I had my IQ tested a long time ago and the results stated I had below average intelligence. I have a couple of Masters degrees but I don’t believe I ever finished in the top half of my class for either of those.
I never really paid much attention to those classical definitions of intelligence because I considered both of them flawed as ways in which to measure intelligence. To me anyway, a person scoring highly in an IQ test is only demonstrating and ability to do an IQ test – how often do you have to count the number of triangles in a mass of lines in real life?! Regarding the university exams, I viewed them as little more than memory tests and I don’t have a brilliant memory.
As an aside, but interestingly, I am studying for a Masters in Digital Marketing in the Smurfit Business School at the moment and because of the practical nature of the material we don’t have to sit a single exam. My grades to date have been the highest I have ever recorded as a result.
So, what other types of intelligence could there be? A Harvard developmental psychologist, Howard Gardner, believes intelligence comes in an incredible eight different varieties. In addition to the two kinds of intelligence captured by IQ tests, namely language and logical, he lists another six types of intelligence that these tests fail to measure at all, as follows:
1. Musical Intelligence – People who are good with tones, rhythms and timbres have a form of intelligence that is comparable to people who are good with words.
2. Spatial Intelligence – This is a type of ‘big picture’ intelligence that airline pilots or chess masters have.
3. Bodily Kinesthetic Intelligence – This type of intelligence centres around the use of the body and comes in two forms. The first refers to the use of the whole body to solve a problem or perform well at something. Think athletes or dancers here. The second refers to the use of your hands or other parts of your body to solve problems or make things. Think of a craftsperson here.
4. Interpersonal Intelligence – This refers to how you understand other people, how you motivate them, how you lead them, how you work with them, according to Gardner.
5. Intrapersonal Intelligence – This refers to a person’s self-knowledge and their ability to have a good understanding of their own goals and motivations, in both a professional and a personal context.

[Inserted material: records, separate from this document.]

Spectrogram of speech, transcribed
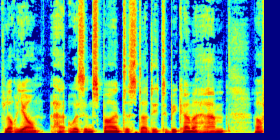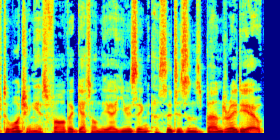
Florian uh, was inspired to study to become a ham after watching his father get on the air using a Citizens Band radio.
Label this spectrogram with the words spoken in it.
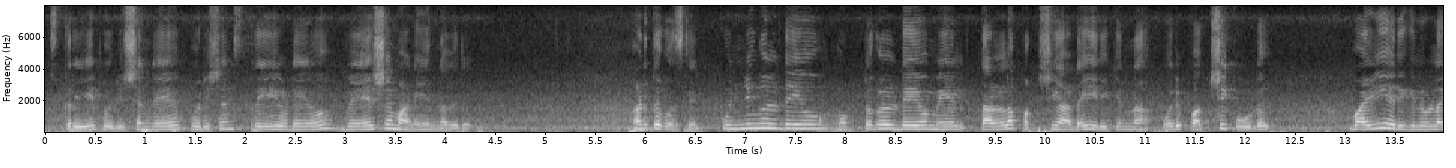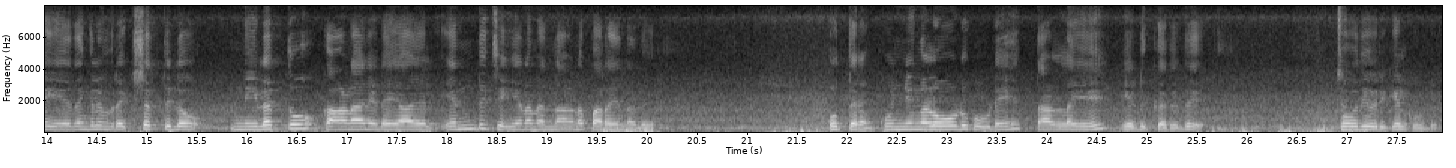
സ്ത്രീ പുരുഷന്റെയോ പുരുഷൻ സ്ത്രീയുടെയോ വേഷമണിയുന്നവർ അടുത്ത ക്വസ്റ്റ്യൻ കുഞ്ഞുങ്ങളുടെയോ മുട്ടകളുടെയോ മേൽ തള്ളപ്പക്ഷി അടയിരിക്കുന്ന ഒരു പക്ഷിക്കൂട് വഴിയരികിലുള്ള ഏതെങ്കിലും വൃക്ഷത്തിലോ നിലത്തോ കാണാനിടയായാൽ എന്ത് ചെയ്യണമെന്നാണ് പറയുന്നത്? ഉത്തരം കുഞ്ഞുങ്ങളോടുകൂടെ തള്ളയെ എടുക്കരുത്. ചോദ്യം ഒരിക്കൽ കൂടി.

6. Naturalist Intelligence – This refers to “the capacity to make important, relevant discriminations in the world of nature between one plant and another, or between one animal and another. It’s the intelligence of the naturalist, the intelligence of Charles Darwin”, according to Gardner. He goes on to say that “everything we do in the commercial world uses our naturalist intelligence, from deciding which jacket to buy over another one, or determining the difference between a tasty small animal and a poisonous one.”
Modesty prevents me from saying how well I think I score on each of these. Could someone pass me that guitar?